-- About this exercise --
Return the lines of the material below exactly, beginning with the line that has "Mel spectrogram, 12.9" in it and finishing with the line that has "Mel spectrograms of" in it. Leave all pictures aside.

Segment Start: Provided material

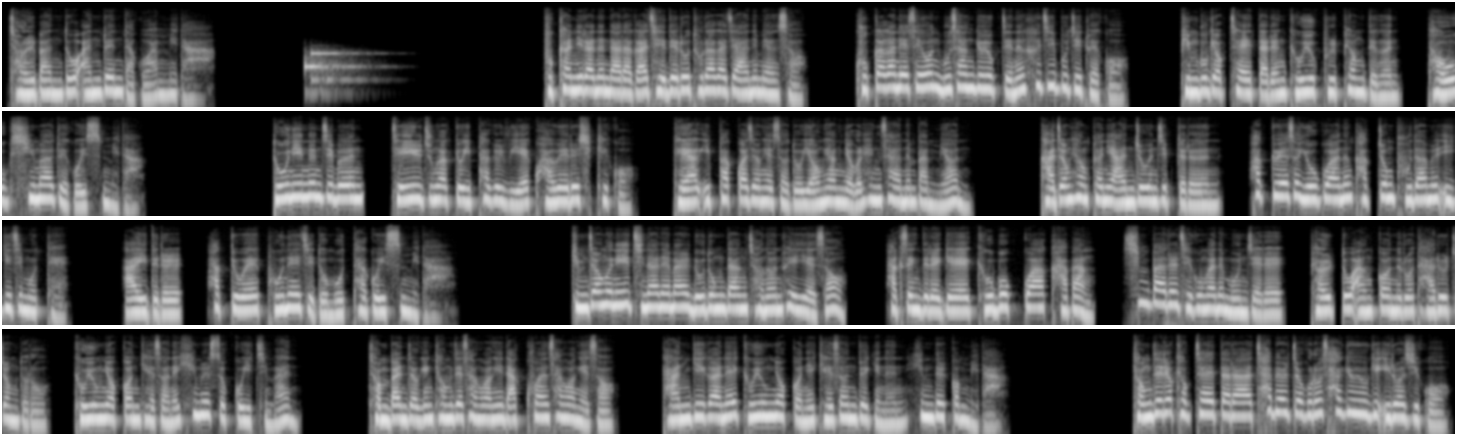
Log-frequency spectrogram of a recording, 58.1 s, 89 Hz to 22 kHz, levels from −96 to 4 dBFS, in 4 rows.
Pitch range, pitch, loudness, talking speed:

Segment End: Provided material
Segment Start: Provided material

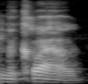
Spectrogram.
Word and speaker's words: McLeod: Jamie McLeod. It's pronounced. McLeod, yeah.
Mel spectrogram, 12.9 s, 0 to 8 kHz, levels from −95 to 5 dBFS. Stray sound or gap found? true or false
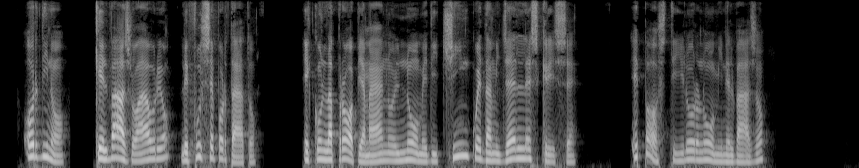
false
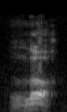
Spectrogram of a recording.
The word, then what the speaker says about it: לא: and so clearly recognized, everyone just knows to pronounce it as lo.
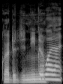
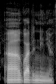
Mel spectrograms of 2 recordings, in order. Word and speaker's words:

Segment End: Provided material
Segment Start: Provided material

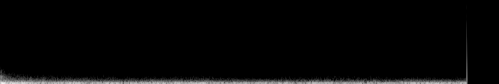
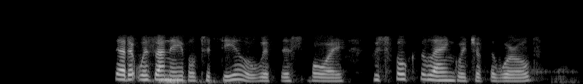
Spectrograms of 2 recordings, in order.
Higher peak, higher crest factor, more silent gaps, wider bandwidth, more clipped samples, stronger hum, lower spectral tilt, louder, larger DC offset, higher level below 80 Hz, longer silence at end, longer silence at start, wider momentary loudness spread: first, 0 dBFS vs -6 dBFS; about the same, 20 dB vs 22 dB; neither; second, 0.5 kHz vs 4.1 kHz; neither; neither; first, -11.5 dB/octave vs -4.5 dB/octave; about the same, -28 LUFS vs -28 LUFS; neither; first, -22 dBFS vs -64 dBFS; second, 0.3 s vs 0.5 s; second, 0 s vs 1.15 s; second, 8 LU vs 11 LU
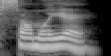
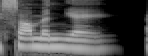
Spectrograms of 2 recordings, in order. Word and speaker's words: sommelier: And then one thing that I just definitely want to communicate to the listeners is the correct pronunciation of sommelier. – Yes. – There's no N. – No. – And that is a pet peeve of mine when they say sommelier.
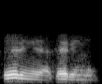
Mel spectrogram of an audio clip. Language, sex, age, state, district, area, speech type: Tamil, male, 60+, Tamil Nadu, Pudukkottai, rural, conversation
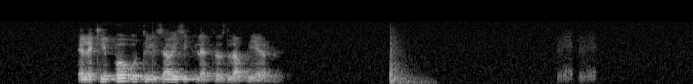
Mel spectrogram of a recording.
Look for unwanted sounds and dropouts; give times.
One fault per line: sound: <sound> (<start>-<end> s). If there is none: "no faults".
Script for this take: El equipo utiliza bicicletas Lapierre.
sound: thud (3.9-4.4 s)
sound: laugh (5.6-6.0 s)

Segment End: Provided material

-- Answer box --
Mel spectrogram, 12.9 s, 0 to 8 kHz, levels from −95 to 5 dBFS. Stray sound or gap found? true or false
false
Spectrogram of a recording.
The word, then what the speaker says about it: לא: and so clearly recognized, everyone just knows to pronounce it as lo.
Mel spectrograms of 2 recordings, in order. Word and speaker's words:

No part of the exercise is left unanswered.